Certainly to follow the line for it 12 kilometre journey through the oft-forgotten parts of North and East Tokyo is to see a different side of the city. The line runs at street level, close to houses and gardens. The crossing are informal (even dangerous) often involving neither gates, stairs or insistent warnings. The signs advertizing their location have pictures of steam trains on them and the fences along the edges of the track are, in places, overgrown with colourful roses and other forms of verdancy.
Unlike the commuter trains that are usually raised above the heads of pedestrians on elephantine-legged bridges and cliff-like embankments, the scale of the Todan Arakawa Line is human and neighbourly. Perhaps this is why it seems such an essential part of the landscape it traverses. As the cars rattle through neighbourhoods of low-rise housing and ambling school kids they neither annoy nor demand much attention at all.
I love that about this line because if you do take a look at it you will find something special.
Going to shoot more of this I think. Need to get myself a suitable anorak first though of course :)
Oh, as to the name, as any one who speaks Japanese will know “chin chin” means “penis” and thus could be considered a strange pet name for a supposedly beloved train. Well “chin-chin” also refers to the sound the bell on these trams used to make.

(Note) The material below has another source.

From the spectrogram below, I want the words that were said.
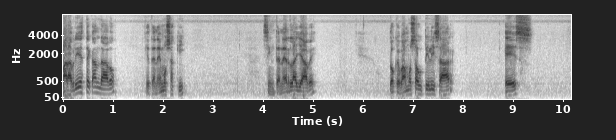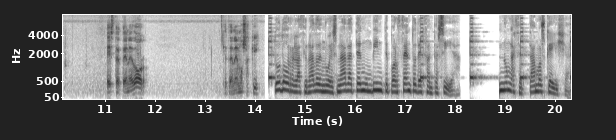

Now there is no bell of course, which makes the name a bit of nonsense but somehow seems to suit the ridiculous and idiosyncratic existence of this tram.